Crowded in between these streets are food booths churning out local favourites little changed over the decades. Curried fish balls, stinky tofu, and bite-sized dim sum treats, followed by eggette waffles, salt-baked quail’s eggs, charcoal-cooked chestnuts and deep-fried pig intenstine — all washed down with the city’s favourite beverage: tapioca bubble tea. And if you’re not quite ready for stinky tofu and intestines yet, don’t worry — Hong Kong has plenty of more approachable dishes. Get yourself to a cha chaan teng (Hong Kong-style café) for a milk tea, French toast and pineapple buns (just don’t sip the water — it’s for washing your cutlery). It may not have the Singapore’s international fame, but take our word for it — Hong Kong’s cuisine can give anywhere a run for its money.
Uniting this city of two halves — both metaphorically and physically — is the sea. Hong Kong means “Fragrant Harbour” in Cantonese (a reference to the sandalwood that first made Hong Kong a thriving port), and even today, everything revolves around the water.
Take the Star Ferry between Hong Kong Island and Kowloon, with their two skylines facing off across the water, and you couldn’t possibly be anywhere else — right down to the sound of the noonday gun, fired every day since the 1860s (except during Japanese occupation). Then, cross to the other side of Hong Kong Island for a totally different experience: 600 junks bobbing on the water — home to Tanka and Hoklo “boat people” who run floating seafood restaurants, hold dragon boat races, and make offerings to the sea goddess Tin Hau. Even in the heart of Kowloon, where land reclamation has swallowed old shipyards and docklands, you can find a shopping centre shaped like superyacht — and watch the harbour’s nightly light show from the comfort of a swanky sky bar.
Hong Kong may be tiny in size, but it’s huge in diversity, originality, and sheer rebellious spirit.

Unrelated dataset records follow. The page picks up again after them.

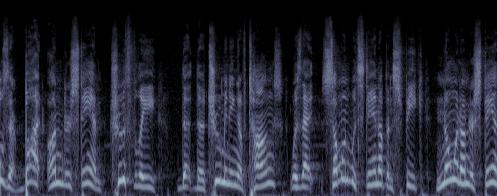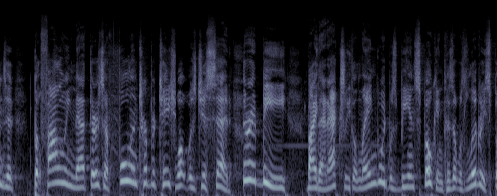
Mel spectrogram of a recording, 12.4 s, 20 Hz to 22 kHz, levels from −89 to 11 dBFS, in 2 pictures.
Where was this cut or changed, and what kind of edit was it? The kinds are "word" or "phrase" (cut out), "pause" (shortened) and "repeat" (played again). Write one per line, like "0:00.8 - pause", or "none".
0:01.3 - pause
0:03.6 - pause
0:06.7 - word
0:08.4 - word
0:09.3 - word
0:10.2 - phrase
0:10.6 - word
0:11.0 - word

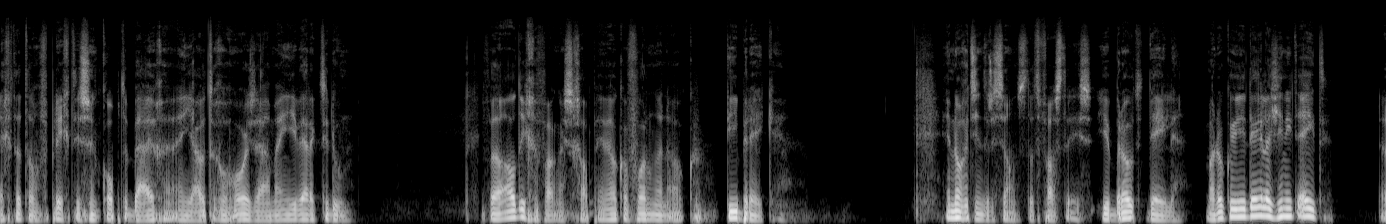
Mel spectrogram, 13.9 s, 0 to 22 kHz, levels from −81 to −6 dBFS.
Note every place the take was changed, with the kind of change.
0:04.8 - pause
0:07.1 - pause

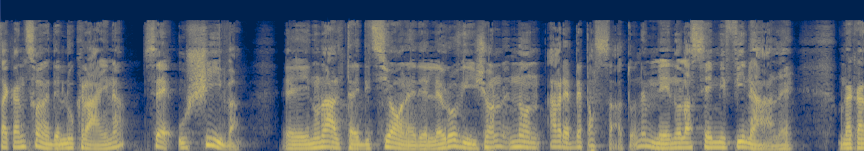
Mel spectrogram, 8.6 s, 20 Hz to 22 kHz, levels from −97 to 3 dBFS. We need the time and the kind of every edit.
none

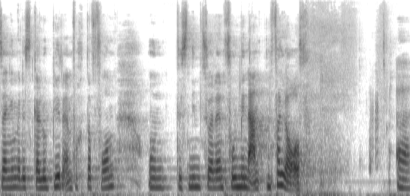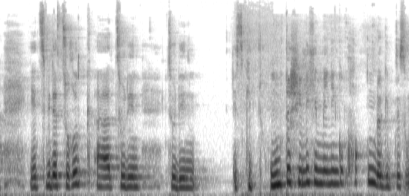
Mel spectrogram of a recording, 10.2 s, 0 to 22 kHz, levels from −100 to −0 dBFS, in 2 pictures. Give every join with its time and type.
none

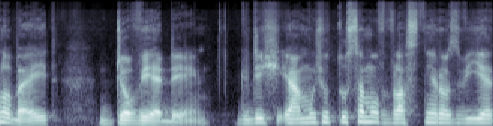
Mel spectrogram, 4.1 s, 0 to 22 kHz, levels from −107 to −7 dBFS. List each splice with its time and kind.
0:03.2 - word

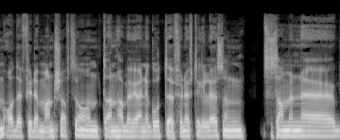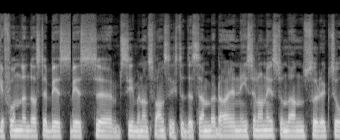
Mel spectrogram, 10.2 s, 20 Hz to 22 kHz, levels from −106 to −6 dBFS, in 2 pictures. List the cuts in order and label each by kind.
0:06.2 - repeat

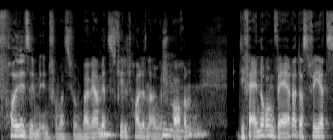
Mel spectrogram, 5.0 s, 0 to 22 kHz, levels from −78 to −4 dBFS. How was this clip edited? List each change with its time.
0:01.7 - word
0:02.2 - word
0:03.4 - pause

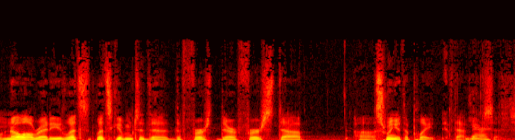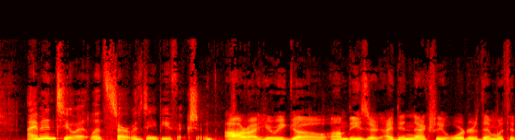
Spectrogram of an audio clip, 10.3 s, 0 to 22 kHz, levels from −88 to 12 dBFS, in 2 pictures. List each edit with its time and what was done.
none

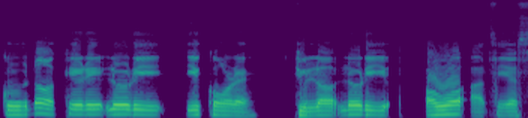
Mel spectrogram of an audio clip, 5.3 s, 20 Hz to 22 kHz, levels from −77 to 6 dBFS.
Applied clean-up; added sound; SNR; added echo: neural mask model DeepFilterNet 3.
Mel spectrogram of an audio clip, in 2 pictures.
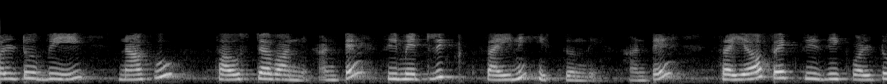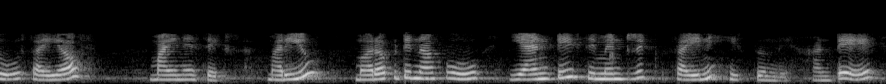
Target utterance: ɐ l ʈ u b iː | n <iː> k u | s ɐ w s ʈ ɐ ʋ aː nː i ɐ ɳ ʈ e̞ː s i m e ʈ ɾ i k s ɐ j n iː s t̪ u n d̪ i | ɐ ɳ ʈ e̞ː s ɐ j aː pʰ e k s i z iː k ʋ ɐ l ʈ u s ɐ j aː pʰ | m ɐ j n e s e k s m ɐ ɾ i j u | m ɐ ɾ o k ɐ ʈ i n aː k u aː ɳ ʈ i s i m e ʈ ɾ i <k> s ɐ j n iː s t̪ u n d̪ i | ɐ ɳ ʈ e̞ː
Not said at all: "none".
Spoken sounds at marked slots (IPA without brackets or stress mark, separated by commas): aː, k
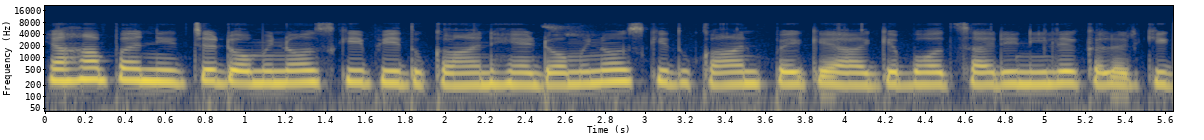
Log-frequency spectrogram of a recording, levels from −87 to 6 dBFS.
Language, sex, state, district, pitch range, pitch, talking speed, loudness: Hindi, female, Delhi, New Delhi, 210-240 Hz, 220 Hz, 200 wpm, -13 LUFS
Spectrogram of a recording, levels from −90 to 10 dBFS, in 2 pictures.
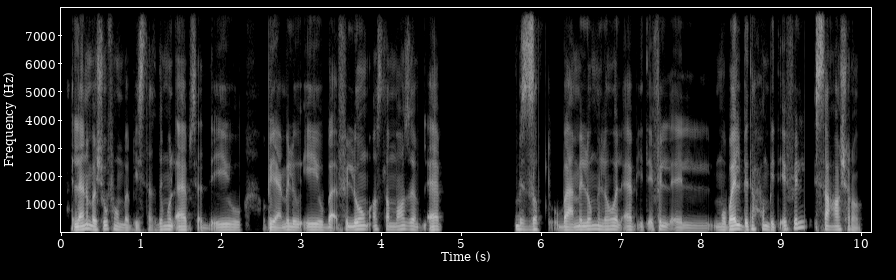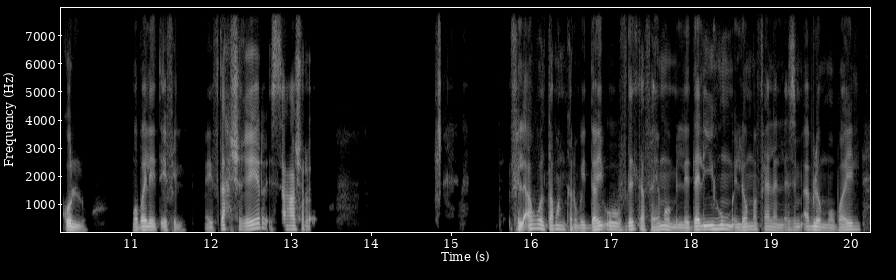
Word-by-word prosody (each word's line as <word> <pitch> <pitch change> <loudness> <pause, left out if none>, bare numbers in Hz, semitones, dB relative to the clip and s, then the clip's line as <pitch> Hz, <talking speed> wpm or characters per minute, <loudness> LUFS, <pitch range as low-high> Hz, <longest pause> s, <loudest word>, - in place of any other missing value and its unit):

It’s unlike anywhere else in the world, and it’s proud of it. Whatever the next few years hold for Hong Kong, one thing’s for certain: it’s come too far to turn back. Its culture is too unique to be stifled, and its individual character too fixed to be denied. As Margaret Ng, a prominent democratic activist, puts it: it’s “David and Goliath, without the sling” — and that’s kind of chutzpah Hong Kong has in spades.